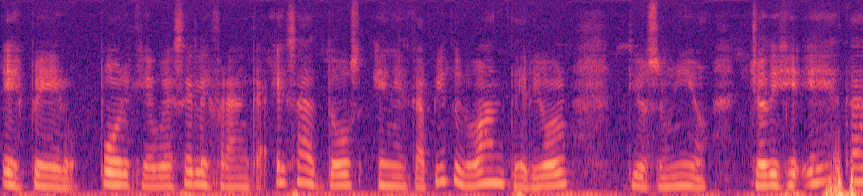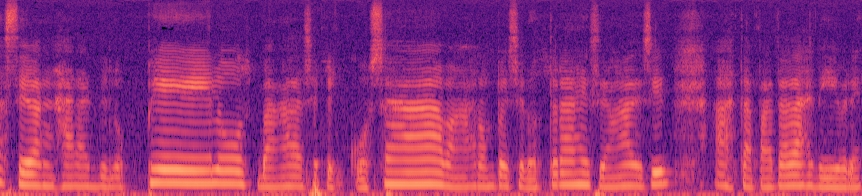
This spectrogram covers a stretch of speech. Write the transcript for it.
Espero, porque voy a serle franca, esas dos en el capítulo anterior Dios mío, yo dije, estas se van a jalar de los pelos, van a darse pescosas, van a romperse los trajes, se van a decir hasta patadas libres.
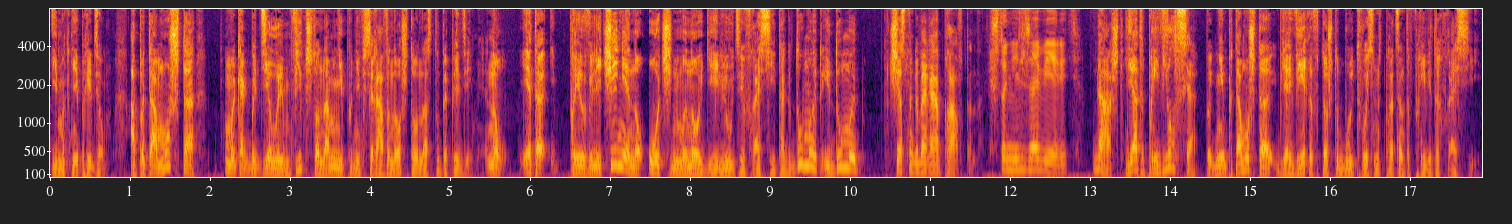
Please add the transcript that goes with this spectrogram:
и мы к ней придем. А потому что мы как бы делаем вид, что нам не, не все равно, что у нас тут эпидемия. Ну, это преувеличение, но очень многие люди в России так думают и думают честно говоря, оправданно. Что нельзя верить. Да, что я-то привился не потому, что я верю в то, что будет 80% привитых в России.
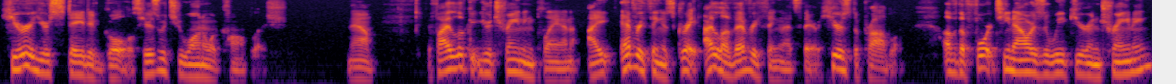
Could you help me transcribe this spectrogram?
here are your stated goals. Here's what you want to accomplish. Now, if I look at your training plan, I everything is great. I love everything that's there. Here's the problem. Of the 14 hours a week you're in training,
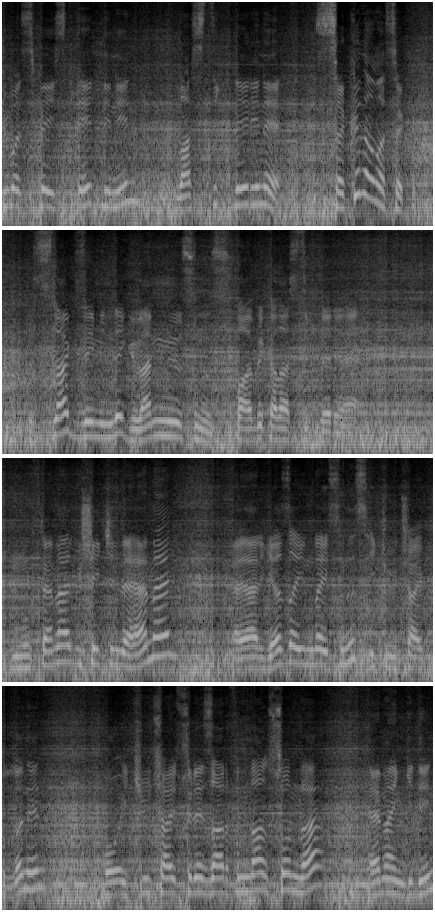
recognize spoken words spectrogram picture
Cuba Space 50'nin lastiklerine sakın ama sakın ıslak zeminde güvenmiyorsunuz fabrika lastiklerine. Muhtemel bir şekilde hemen eğer yaz ayındaysanız 2-3 ay kullanın. O 2-3 ay süre zarfından sonra hemen gidin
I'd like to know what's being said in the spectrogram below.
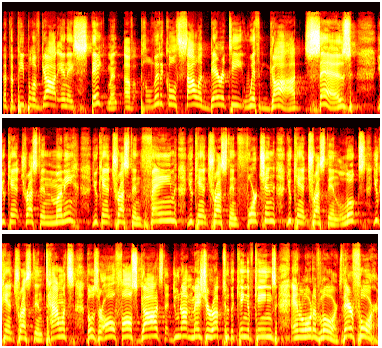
that the people of God, in a statement of political solidarity with God, says you can't trust in money. You can't trust in fame. You can't trust in fortune. You can't trust in looks. You can't trust in talents. Those are all false gods that do not measure up to the King of Kings and Lord of Lords. Therefore,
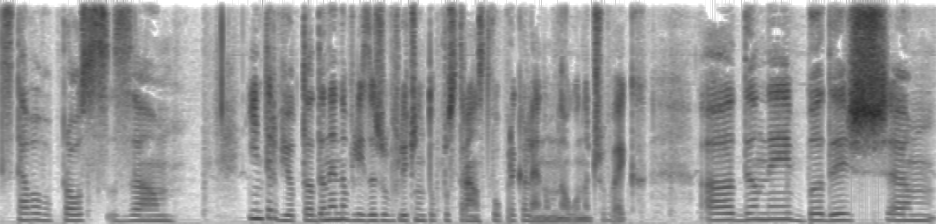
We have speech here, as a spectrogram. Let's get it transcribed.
става въпрос за интервюта, да не навлизаш в личното пространство прекалено много на човек, а, да не бъдеш ам,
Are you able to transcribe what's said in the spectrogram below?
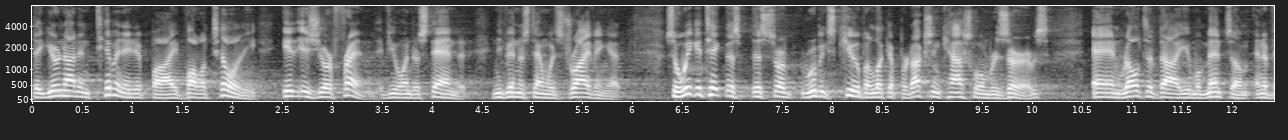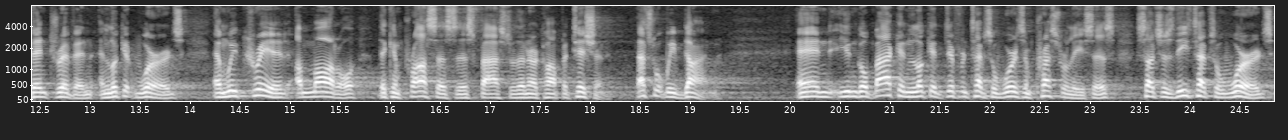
that you're not intimidated by volatility. It is your friend if you understand it, and if you understand what's driving it. So we could take this, this sort of Rubik's Cube and look at production, cash flow, and reserves, and relative value, momentum, and event driven, and look at words, and we've created a model that can process this faster than our competition. That's what we've done. And you can go back and look at different types of words in press releases, such as these types of words.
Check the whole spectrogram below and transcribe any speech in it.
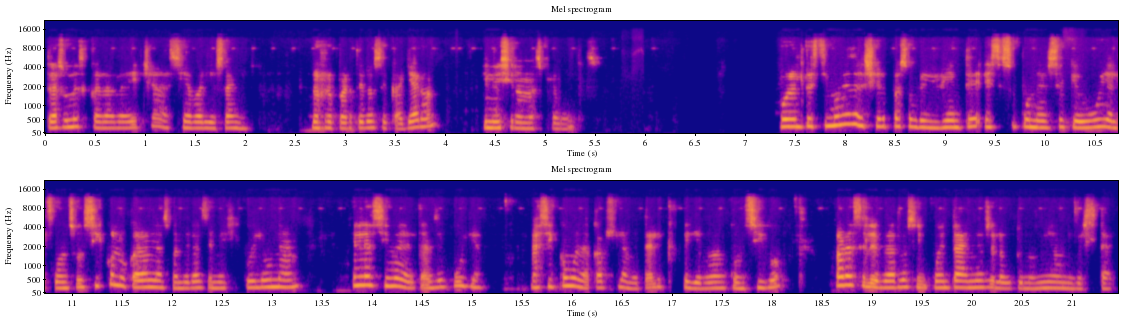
tras una escalada hecha hacía varios años. Los reparteros se callaron y no hicieron más preguntas. Por el testimonio del Sherpa sobreviviente, es de suponerse que Hugo y Alfonso sí colocaron las banderas de México y la UNAM en la cima del Cuya, así como la cápsula metálica que llevaban consigo para celebrar los 50 años de la autonomía universitaria.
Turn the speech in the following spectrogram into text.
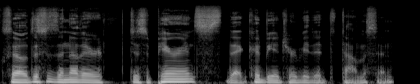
So, this is another disappearance that could be attributed to Thomasin.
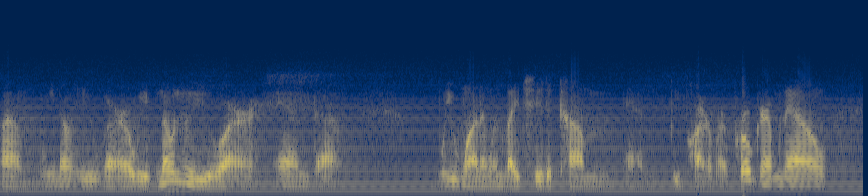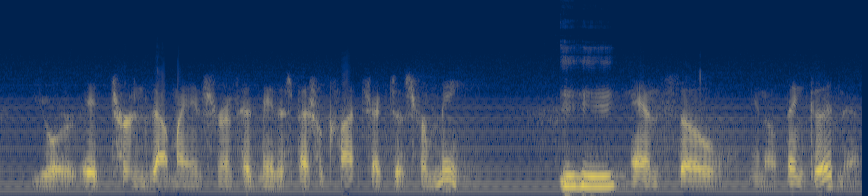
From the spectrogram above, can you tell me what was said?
Um, we know who you are. We've known who you are, and uh, we want to invite you to come and be part of our program now. Your, it turns out my insurance had made a special contract just for me. Mm-hmm. And so, you know, thank goodness.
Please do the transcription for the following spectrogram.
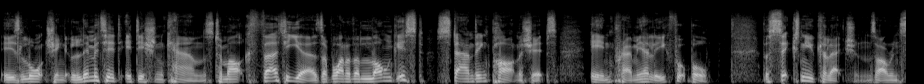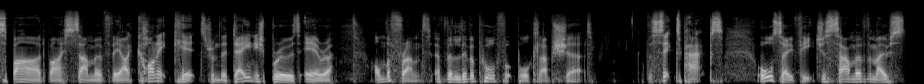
is launching limited edition cans to mark 30 years of one of the longest standing partnerships in Premier League football. The six new collections are inspired by some of the iconic kits from the Danish Brewers era on the front of the Liverpool Football Club shirt. The six packs also feature some of the most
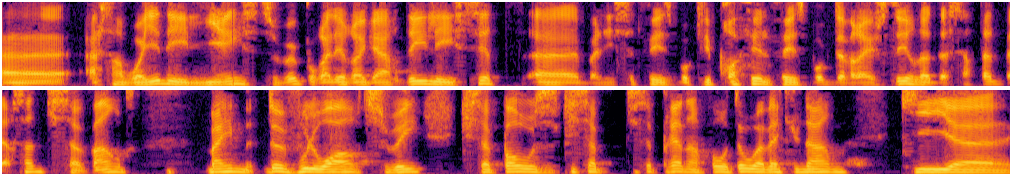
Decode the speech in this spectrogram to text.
euh, à s'envoyer des liens, si tu veux, pour aller regarder les sites, euh, ben, les sites Facebook, les profils Facebook, devrais-je dire, là, de certaines personnes qui se vantent même de vouloir tuer, qui se posent, qui se, qui se prennent en photo avec une arme, qui euh,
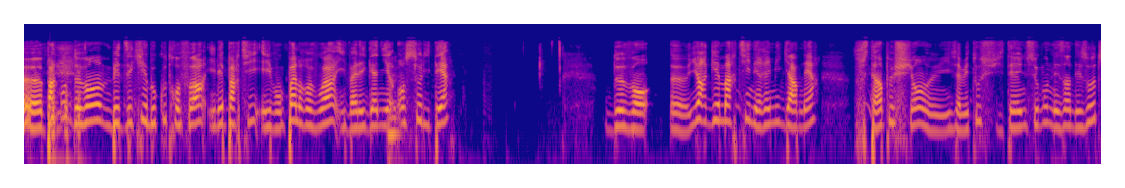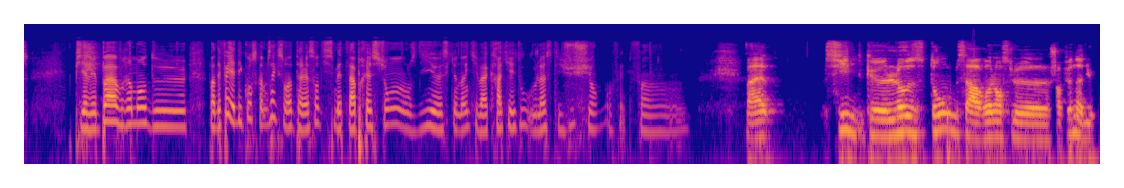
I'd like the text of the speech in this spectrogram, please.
Euh, par contre, devant, Bezzecchi est beaucoup trop fort, il est parti et ils vont pas le revoir, il va les gagner en solitaire devant Jorge Martin et Rémi Gardner. C'était un peu chiant, euh, ils avaient tous, ils étaient à une seconde les uns des autres. Puis il n'y avait pas vraiment de. Enfin, des fois, il y a des courses comme ça qui sont intéressantes, ils se mettent la pression, on se dit euh, est-ce qu'il y en a un qui va craquer et tout. Là, c'était juste chiant en fait. Enfin, Bah, si que Lowe's tombe, ça relance le championnat du coup.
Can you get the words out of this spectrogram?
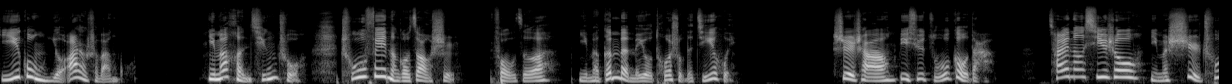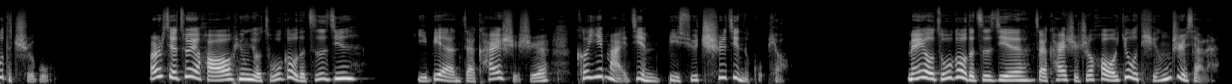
一共有二十万股，你们很清楚，除非能够造势，否则你们根本没有脱手的机会。市场必须足够大。”才能吸收你们释出的持股，而且最好拥有足够的资金，以便在开始时可以买进必须吃进的股票。没有足够的资金，在开始之后又停滞下来，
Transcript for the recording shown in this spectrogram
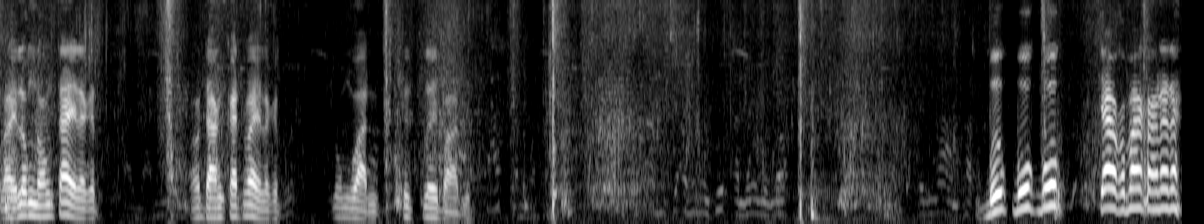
ไหลลงน้องใต้แล้วก็ เอาดังกัดไว้แล้วก็ลงหวานตึกเลยบาทนี่บุกบุกบุกเจ้าเข้ามาข้างนั้นนะ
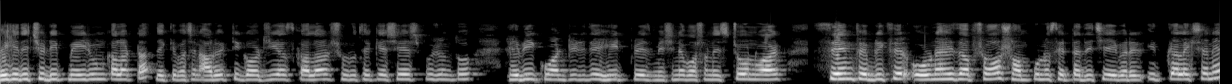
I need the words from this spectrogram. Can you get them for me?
দেখে দিচ্ছি ডিপ মেরুন কালারটা দেখতে পাচ্ছেন আরও একটি গর্জিয়াস কালার শুরু থেকে শেষ পর্যন্ত হেভি কোয়ান্টিটিতে হিট প্রেস মেশিনে বসানো স্টোন ওয়ার্ক সেম ফেব্রিক্সের ওড়না হিজাব সহ সম্পূর্ণ সেটটা দিচ্ছি এবারের ঈদ কালেকশনে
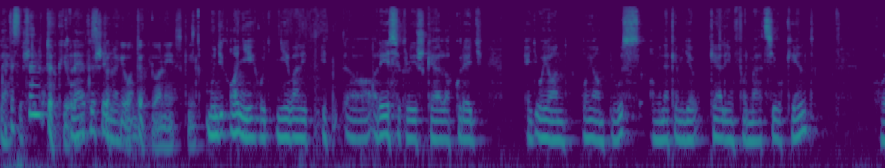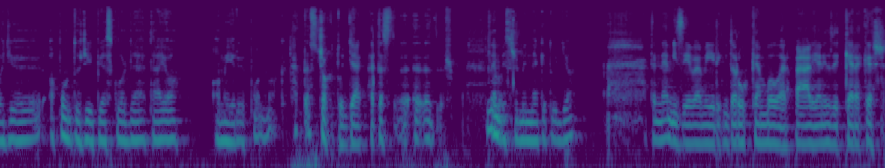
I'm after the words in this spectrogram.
Hát ez Lehetőség, tök jó. lehetőség tök jó, tök jól néz ki. Mondjuk annyi, hogy nyilván itt, itt a részükről is kell akkor egy, egy olyan, olyan plusz, ami nekem ugye kell információként, hogy a pontos GPS koordinátája a mérőpontnak. Hát ezt csak tudják. Hát ezt, ez, Nem biztos, hogy mindenki tudja. hát nem izével mérik, mint a Rockenbauer pál, ilyen izé kerekes,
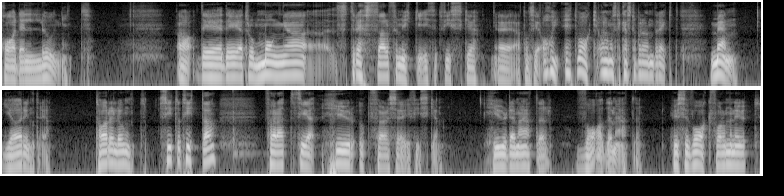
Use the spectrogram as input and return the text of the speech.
ta det lugnt. Ja, det, det, jag tror många stressar för mycket i sitt fiske. Eh, att de ser oj, ett vak, oh, jag måste kasta på den direkt. Men gör inte det. Ta det lugnt. Sitt och titta för att se hur uppför sig fisken. Hur den äter, vad den äter. Hur ser vakformen ut?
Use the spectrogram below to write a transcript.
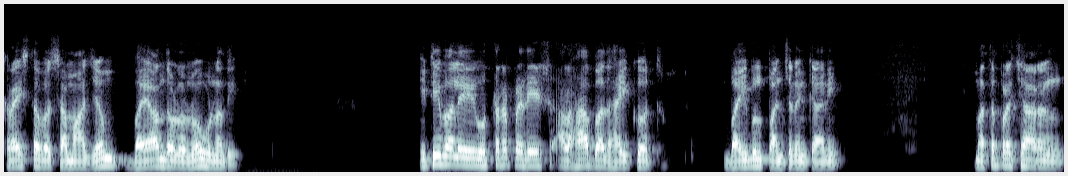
క్రైస్తవ సమాజం భయాందోళనలో ఉన్నది. ఇటీవలే ఉత్తరప్రదేశ్ అలహాబాద్ హైకోర్టు బైబిల్ పంచడం కానీ మత ప్రచారం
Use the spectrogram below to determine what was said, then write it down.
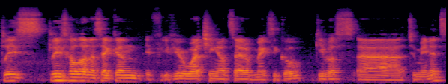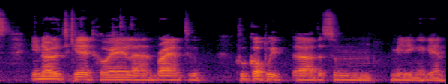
Please, please hold on a second. If, if you're watching outside of Mexico, give us uh, two minutes in order to get Joel and Brian to hook up with uh, the Zoom meeting again.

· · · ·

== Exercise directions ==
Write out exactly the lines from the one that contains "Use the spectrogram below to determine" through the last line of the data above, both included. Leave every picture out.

== Expected output ==
Use the spectrogram below to determine what was said, then write it down.
Please, please hold on a second. If, if you're watching outside of Mexico, give us uh, two minutes in order to get Joel and Brian to hook up with uh, the Zoom meeting again.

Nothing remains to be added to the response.